The JM Group were invited to exhibit at the IP EXPO, Europe's leading IT event covering Cloud, Cyber Security, Networks and Infrastructure, Data Analytics, DevOps and Open Source. The event showcased senior level insights from across the industry discussing the latest technologies and techniques. One of the speakers providing such insights was Jean Turgeon, VP and Chief Technologist of Avaya, who presented a keynote speech about the security concerns raised by the Internet of Things. His insightful presentation is summarised below. Adding millions of new devices, hardware endpoints, and billions of lines of code, along with more infrastructure to cope with this load is, unsurprisingly, creating a vast set of security challenges across all areas of the IoT—a set of challenges the scale of which we haven’t seen before. Fortunately, the technology industry is working hard to address these issues, and from the network side there are many lessons we can apply from the Internet and BYOD-ready networks. Let’s face it: the days of a fixed network edge, defined by office and a few home workers using corporate laptops is long gone. And we’ve been living the last several years with the borderless network—or as I like to call it, the Everywhere Perimeter. At Avaya, we’ve built on our fabric networking technology to create a solution that addresses this challenge, providing a layer that seamlessly manages segmentation, stealth and elasticity across the organization. This approach makes securing the everywhere perimeter much more practical. If all this sounds like gobbledygook, I can assure you it isn’t. Here’s an example of how it works: if an IP phone is plugged in, the voice network is automatically and securely extended. If a video surveillance camera is plugged in, the surveillance network is extended. When devices and objects are unplugged, the network retracts, eliminating potential back door entry points to the network. What this means is that organisations can hide much of their networks while protecting those elements that remain visible. The end result: you can’t hack what you can’t see, so businesses can avoid many of the conventional hooks and tools that hackers seek to exploit, while at the same time engaging with their customers and employees in an agile and timely manner via the IoT. Jean Turgeon, Avaya www.avaya.com If you would like to discuss opportunities within the cyber security space please call 0207 251 7300 or email email@example.com

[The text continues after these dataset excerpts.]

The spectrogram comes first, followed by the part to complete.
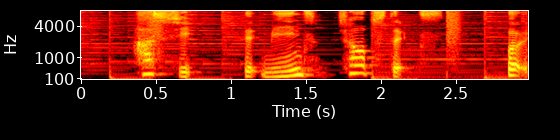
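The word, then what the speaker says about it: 箸: example if you say hasi it means Chopsticks but if you say hash it means Bridge let's hear the difference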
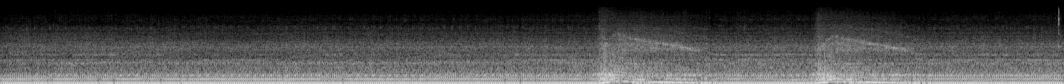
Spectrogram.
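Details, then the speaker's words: Yamaha FZ1 naked 1000cc motorcycle, started first time with kill switch on and clutch in after no-start checks: steady, even idle with two short throttle blips, revs rising and dropping cleanly, no clatter or misfire; normal running. "and let's start the bike and there we go bike started first time"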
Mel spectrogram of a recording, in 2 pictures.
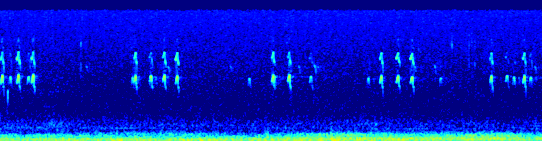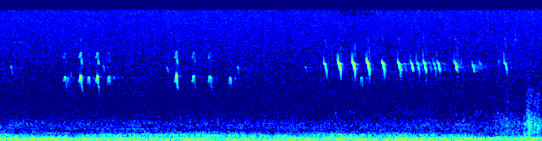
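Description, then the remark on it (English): A female bird gives begging calls, short high-pitched notes in clusters of three or four every couple of seconds, then a faster run of notes near the end, all over a steady low rumble. “And I think I hear something that sounds almost like female begging calls.”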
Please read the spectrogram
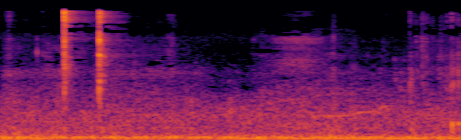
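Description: A training clicker pressed and released: two sharp clicks about a fifth of a second apart, the marker that reinforces a fox for entering its shift box.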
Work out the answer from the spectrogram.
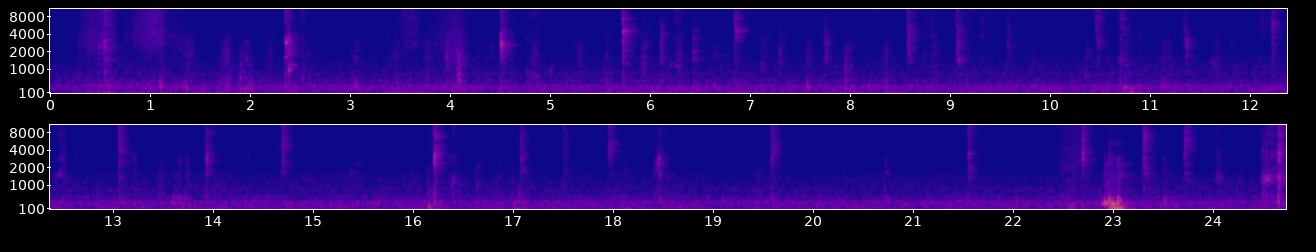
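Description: Eating sounds of roast pig's head (lechon ulo): wet chewing and lip smacks with many short sharp clicks, and hands tearing meat from the head. A brief hum near the end.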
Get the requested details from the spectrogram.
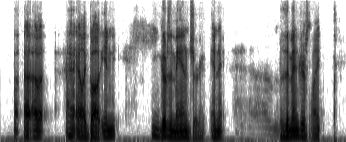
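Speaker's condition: Stuttering; stutters in conversation, disfluencies may sound like audio buffering; repeated sounds, blocks

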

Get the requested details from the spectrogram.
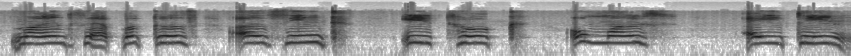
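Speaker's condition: Cerebral palsy; uses a power chair; 45 years old

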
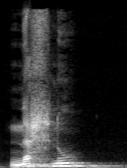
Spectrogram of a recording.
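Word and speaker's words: نحن: We, pronounced nahnu, and I, pronounced ana, as nouns.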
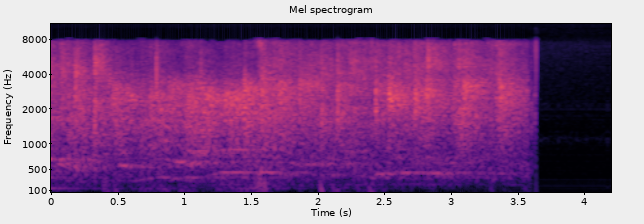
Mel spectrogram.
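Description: Sustained applause from a church congregation, dense and steady for several seconds before cutting off abruptly, with some voices mixed in.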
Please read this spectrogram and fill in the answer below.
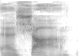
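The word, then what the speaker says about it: Xia: I don't begin with the SHA Dynasty that's spelled x i a for those who are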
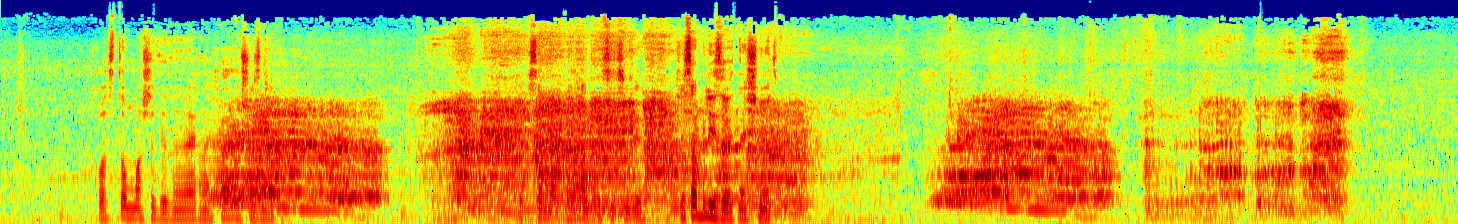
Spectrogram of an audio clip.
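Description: A dinosaur roar booms from a loudspeaker in long, repeated bursts.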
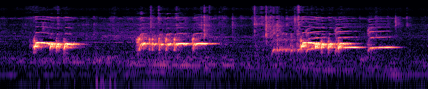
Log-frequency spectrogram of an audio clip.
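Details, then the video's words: Local zebra dove in strong, loud-voiced song used as a lure for trapping birds: three rolling, trilled coo phrases of about a second each, low and steady in pitch, spaced roughly two seconds apart in a quiet setting. "PERKUTUT LOKAL GACOR UNTUK PANCINGAN SUARA BESAR AMPUH BUAT PIKAT"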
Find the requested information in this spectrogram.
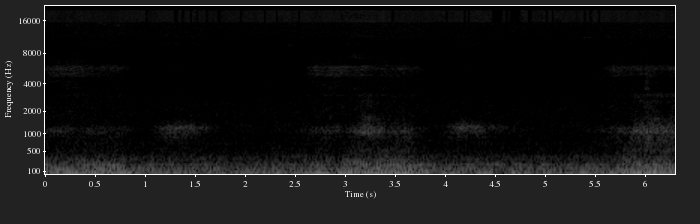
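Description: Low, rough rumbling breaths repeat through the clip over steady background hum, a snoring pattern.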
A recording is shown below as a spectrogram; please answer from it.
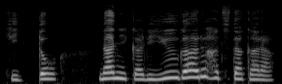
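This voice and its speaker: A woman voicing a brave, caring male rabbit who speaks gently and sincerely in a children's storybook. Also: sits high, a little fast, no room sound, studio quality, natural voice. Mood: determined.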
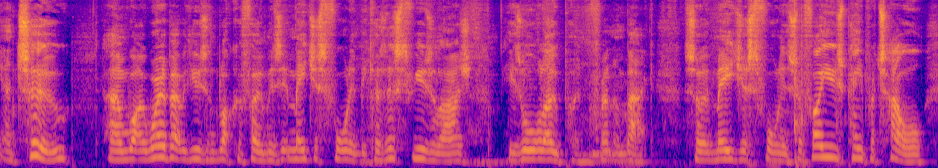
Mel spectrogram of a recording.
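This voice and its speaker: A man's voice: sits high, a bit bright. A man hosting a scale model building channel, talking casually at his workbench in a rambling, self-deprecating way, his throat dry and catching now and then. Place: home hobby workbench.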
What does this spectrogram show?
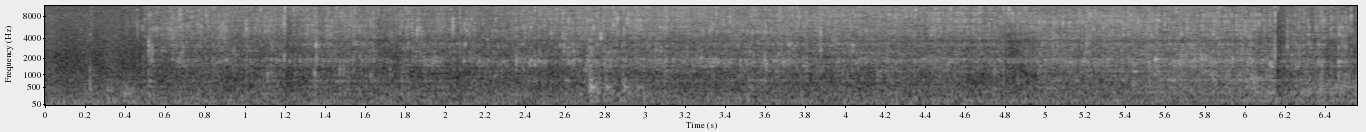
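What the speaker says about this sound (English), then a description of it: "And we're going to add our milk." Milk pours in a steady liquid stream while Indian sweets are prepared with milk powder, butter and sugar, a continuous close trickling and splashing with no talk.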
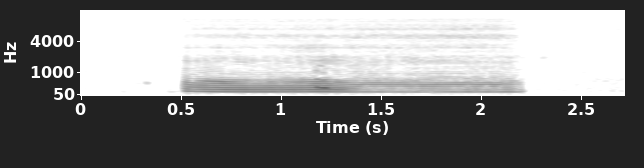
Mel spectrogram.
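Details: Sleeping French Bulldog snoring very loudly: one long, buzzy, rattling snore lasting under two seconds in a quiet room.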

From augmented reality to 3D printing, we highlight some of the key tech trends that we think will make a lasting impression in 2017. Blockchain - currently popular within the financial services industry, this technology is rapidly expanding to other areas to verify the integrity of critical information. As the technology grows, more businesses will begin to create services that support it. Blockchain may not hit the mainstream in 2017 but it will certainly start to create a stir as investors become more comfortable with the idea of this emerging technology. Augmented Reality will see a greater shift to the mainstream, further blurring the lines between the physical and digital worlds. 2017 will be the year these technologies arrive in the workplace, enabling employees, improving collaboration and better engaging with customers and clients. Autonomous Vehicles will evolve and become far more mainstream next year, shifting from stand-alone models to collaborative, whereby intelligent ‘things’ communicate with one another. In the same way a pilot spends just 14 minutes, on average, flying a plane (the rest of the time is on auto pilot), the driver of an automated vehicle can expect the same when they get behind the wheel. 3D Printing although it has been available since the 80s, the technology has not been cost-effective or capable enough for most commercial manufacturing, however this is about to change. Lower priced printers are emerging, speeds are increasing and major patents are about to expire, meaning the 3D printer market will transform rapidly in 2017. IoT - the explosion of IoT will continue throughout 2017. This year will be when businesses really start to become hyper-connected as they begin to embed IoT technologies into the everyday running of their businesses. Consequently, the role of an IoT architect will become the most valuable role for HR departments. Security issues will continue to grow due to increased IoT and AI adoption. Cyber Attacks will become major board-level concerns due to reputational damage impacting heavily on revenues. Companies will realise that failing to protect customer information will be their biggest source of regulatory non-compliance and reputational risk. There will be increased investment around cyber security with a particular focus on correcting technology weaknesses, careless cultures and poor procedures. The demand for Cloud Computing will increase significantly with 80% of all businesses expected to migrate to the cloud by 2020. Without a cloud strategy, organisations will not be able to compete in the marketplace. The huge adoption of cloud will force providers to provide an easier, safer and cheaper option as the competition increases.